There is an interesting thread going on in LinkedIn: How would you rank the top 5 Cloud providers ? Peoples answers are all over the map.
Far be it for me to try and add clarity to a murky situation but with everyone and their brother claiming that what they have, or previously already had before, is Cloud it is time to get some clarity on the subject. As an Architect I am always looking for a taxonomy that defines the characteristics of things and their relationship in order to simplify them
To start, pretty much everyone who is objective agrees that the National Bureau of Standards has the best vendor fud-free definition of Cloud. A lot of thought went into this definition and it is a shame to see various vendors with an axe to grind ignoring it when it is convenient.
The National Institute of Standards (NIST) Cloud Computing Model
The model defines Cloud as “Enabling convenient, on-demand network access to a shared pool of configurable computing resources (e.g., networks, servers, storage, applications, and services) that can be rapidly provisioned and released with minimal management effort or service provider interaction.”
The NIST Model is composed of:
5 Essential characteristics
3 Service models
4 Deployment models
The 5 Essential Characteristics are
Broad network access
The 3 Service Models are
Software as a Service (SaaS)
Platform as a Service (PaaS)
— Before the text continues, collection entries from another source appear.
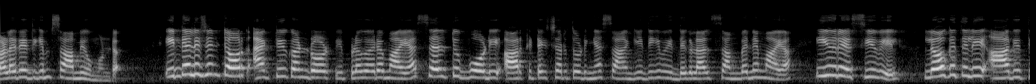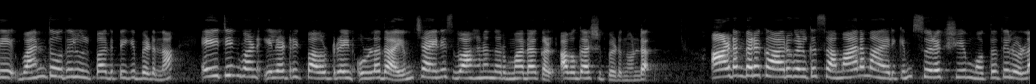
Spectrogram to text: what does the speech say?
വളരെയധികം സാമ്യവുമുണ്ട്. ഇന്റലിജന്റ് ടോർക്ക് ആക്റ്റീവ് കൺട്രോൾ വിപ്ലവകരമായ സെൽ ടു ബോഡി ആർക്കിടെക്ചർ തുടങ്ങിയ സാങ്കേതിക വിദ്യകളാൽ സമ്പന്നമായ ഈ ഒരു എസ് യു വിയിൽ ലോകത്തിലെ ആദ്യത്തെ വൻതോതിൽ ഉൽപ്പാദിപ്പിക്കപ്പെടുന്ന eighteen one electric power train ഉള്ളതായും ചൈനീസ് വാഹന നിർമ്മാതാക്കൾ അവകാശപ്പെടുന്നുണ്ട്. ആഡംബര കാറുകൾക്ക് സമാനമായിരിക്കും സുരക്ഷയും മൊത്തത്തിലുള്ള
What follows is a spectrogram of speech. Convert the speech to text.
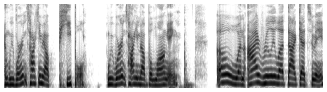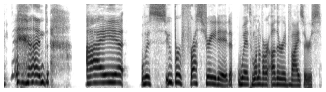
and we weren't talking about people. We weren't talking about belonging. Oh, and I really let that get to me. And I was super frustrated with one of our other advisors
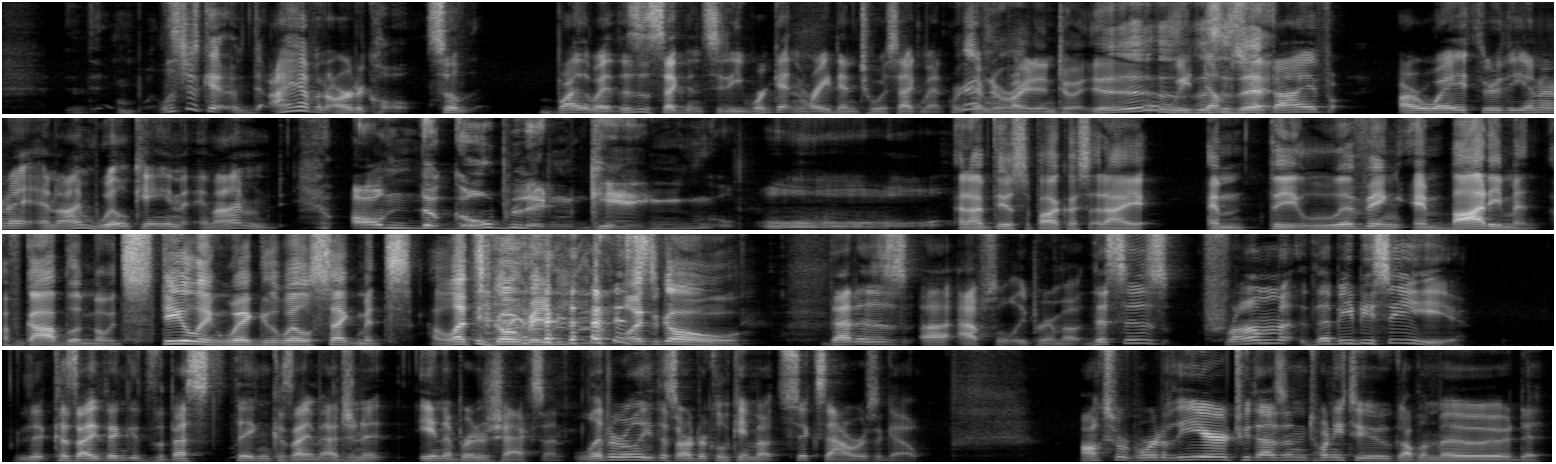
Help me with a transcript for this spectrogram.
Let's just get. I have an article. So, by the way, this is Segment City. We're getting right into a segment. We're getting everybody. right into it. This, We this is dumpster dive our way through the internet, and I'm Will Kane, and I'm I'm the Goblin King. Ooh. And I'm Theo Sapakos, and I am the living embodiment of Goblin mode, stealing Wig Will segments. Let's go, baby. Let's go. That is uh, absolutely primo. This is from the BBC because I think it's the best thing because I imagine it in a British accent. Literally, this article came out six hours ago. Oxford Word of the Year 2022 Goblin Mode.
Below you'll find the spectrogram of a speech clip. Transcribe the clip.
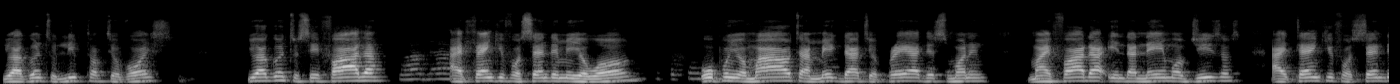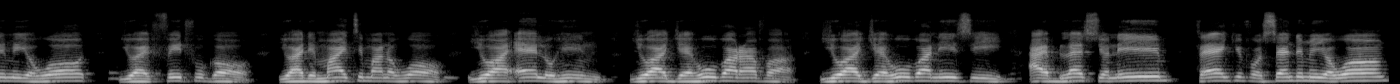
You are going to lift up your voice. You are going to say, Father, I thank you for sending me your word. Open your mouth and make that your prayer this morning. My Father, in the name of Jesus, I thank you for sending me your word. You are a faithful God. You are the mighty man of war. You are Elohim. You are Jehovah Rapha. You are Jehovah Nisi. I bless your name. Thank you for sending me your word.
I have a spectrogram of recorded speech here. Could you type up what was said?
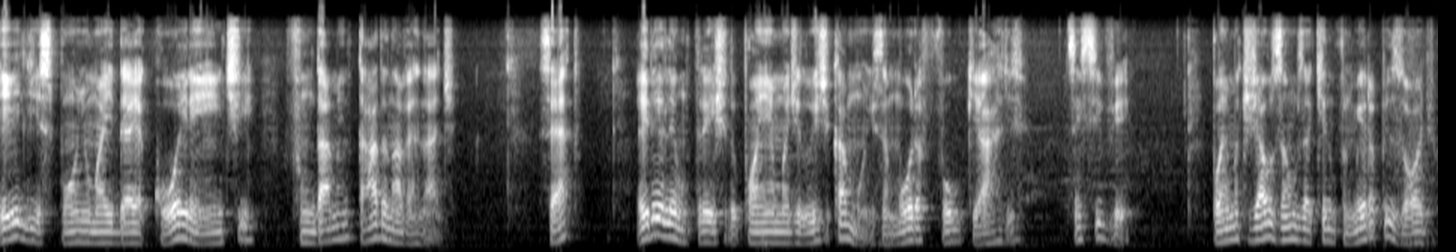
ele expõe uma ideia coerente fundamentada na verdade. Certo? Ele lê um trecho do poema de Luiz de Camões, Amor é fogo que arde sem se ver. Poema que já usamos aqui no primeiro episódio.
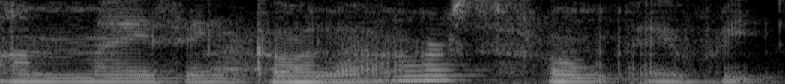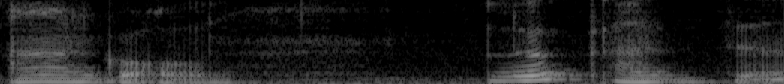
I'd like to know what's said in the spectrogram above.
amazing colors from every angle. Look at the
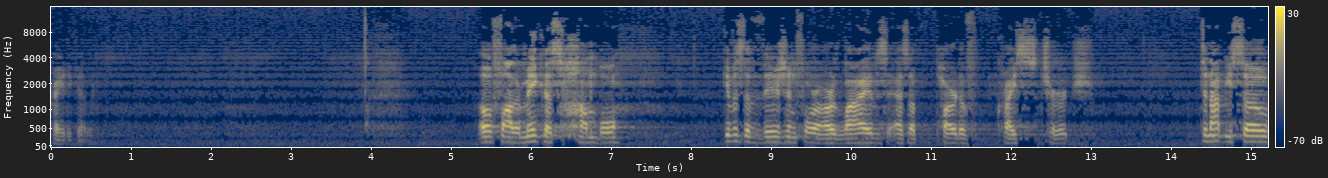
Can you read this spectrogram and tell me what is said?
pray together. Oh, Father, make us humble. Give us a vision for our lives as a part of Christ's church. To not be so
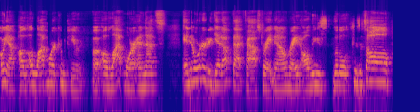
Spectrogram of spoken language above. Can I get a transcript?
Oh yeah. A, a lot more compute a, a lot more and that's in order to get up that fast right now, right? All these little, because it's all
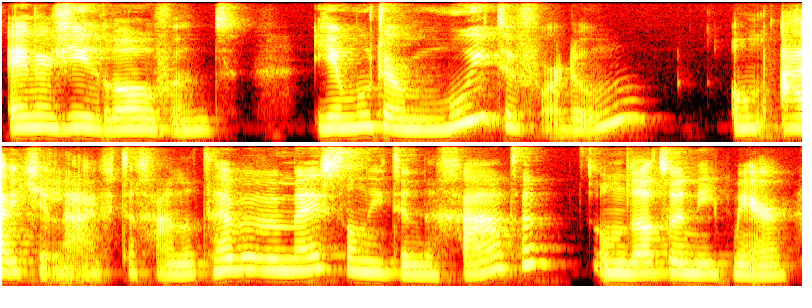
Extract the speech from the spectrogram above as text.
energierovend. Je moet er moeite voor doen om uit je lijf te gaan. Dat hebben we meestal niet in de gaten, omdat we niet meer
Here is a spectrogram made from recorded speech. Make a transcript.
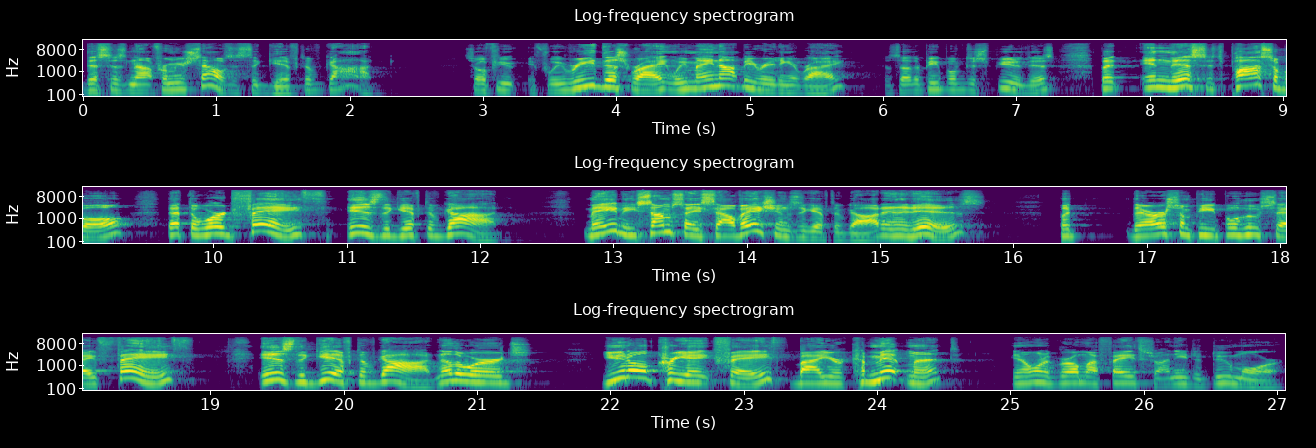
This is not from yourselves, it's the gift of God. So if, you, if we read this right, we may not be reading it right, because other people have disputed this, but in this, it's possible that the word faith is the gift of God. Maybe some say salvation is the gift of God, and it is, but there are some people who say faith is the gift of God. In other words, you don't create faith by your commitment. You know, I want to grow my faith, so I need to do more.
Infrastructure as a Service (IaaS)
The 4 Deployment Models are
- Public Cloud
- Private Cloud
- Community Cloud
- Hybrid Cloud
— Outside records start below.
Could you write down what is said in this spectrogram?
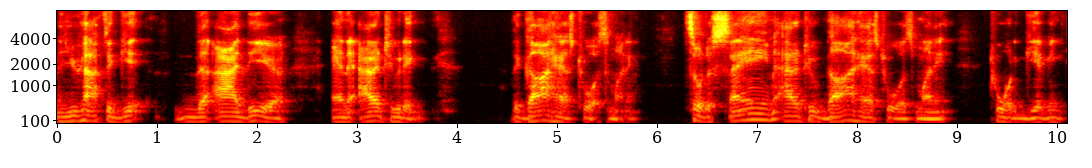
You have to get the idea and the attitude that, that God has towards money. So the same attitude God has towards money, toward giving,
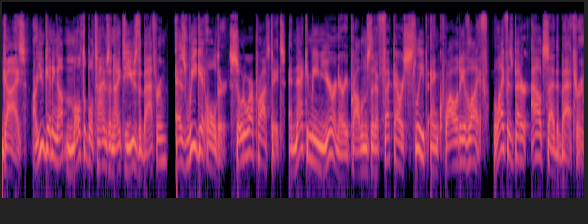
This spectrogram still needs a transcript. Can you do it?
Guys, are you getting up multiple times a night to use the bathroom? As we get older, so do our prostates, and that can mean urinary problems that affect our sleep and quality of life. Life is better outside the bathroom.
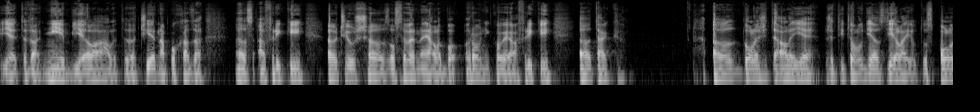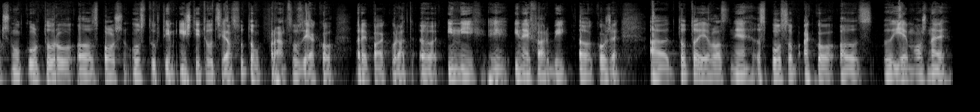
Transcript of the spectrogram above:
je teda nie biela, ale teda čierna pochádza z Afriky, či už zo Severnej alebo rovníkovej Afriky, tak Dôležité ale je, že títo ľudia zdieľajú tú spoločnú kultúru, spoločnú ústu k tým inštitúciám. Sú to Francúzi ako repa akurát iných, inej farby kože. A toto je vlastne spôsob, ako je možné,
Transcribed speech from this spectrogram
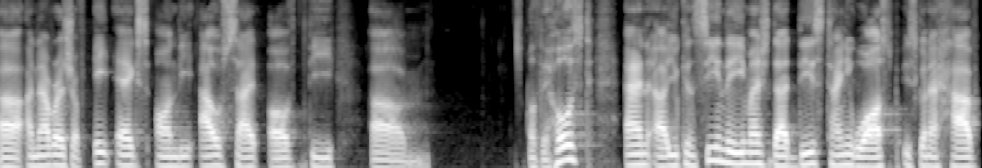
uh, an average of eight eggs on the outside of the um, of the host. And uh, you can see in the image that this tiny wasp is going to have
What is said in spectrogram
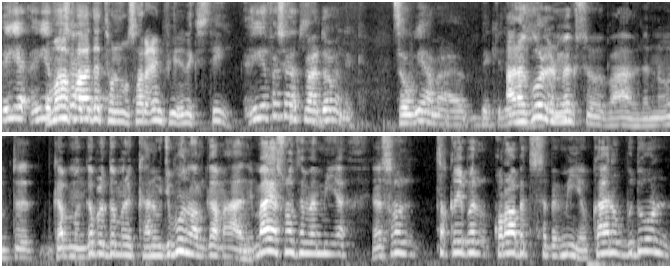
هي هي فشلت- فادتهم المصارعين في NXT. هي فشلت مع دومينيك. تسويها مع بيكي أنا. أقول لمكسو ابو عابد انه أنت قبل من قبل دومينيك كانوا يجيبون الأرقام هذه. ما يصلون 800 يصلون تقريبا قرابة 700 وكانوا بدون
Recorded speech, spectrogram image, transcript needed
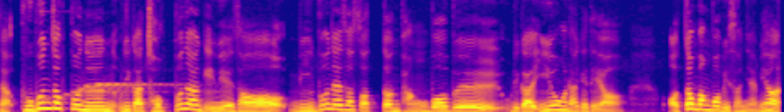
자, 부분적분은 우리가 적분하기 위해서 미분에서 썼던 방법을 우리가 이용을 하게 돼요. 어떤 방법이 있었냐면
Public Cloud is a
- Pool of computing resources
- Offered by a vendor
- Typically a “pay as you go” model
- Self provisioned
Private Cloud is a
- Pool of computing resources
- Lives in a self-managed datacenter
- Normally a measured service
- Resources may be self-provisioned
Community Cloud is a Cloud that is
- Shared by several organizations with similar requirements
- Provides a higher level of privacy, security and/or policy compliance
- Hosted on or off-premises
Hybrid Cloud is a
- Composition of two or more public/private/community Clouds
- Clouds are bound together by standardized or proprietary technology
- Distributes processing between types of clouds and on-premise data centers
A Few Comments
Every bullet point above is worthy of an exposition, however a blog post that is too long is a bad idea and may put you to sleep. Just a few comments.
My own interests
I am mainly interested in Public and Hybrid Clouds. I deal mostly with medium to large sized companies and software vendors that are just beginning to take advantage of Cloud and who are trying to determine which of their applications (or parts of applications) would be a good fit for the cloud. (See my previous blog post “You Just Might be a Cloud App”.)
Furthermore My own personal interest is also in Public Clouds that support applications developed for Windows and .NET, so that excludes a number of the public clouds that are LAMP (Linux, Apache, MySQL, PHP) or Java/Ruby only, although number of them (such as Windows Azure and Amazon Web Services) do support both.
It is too late to get things under control and get everyone to abide by common logical definitions of Cloud? Or is it too late?
What do you think?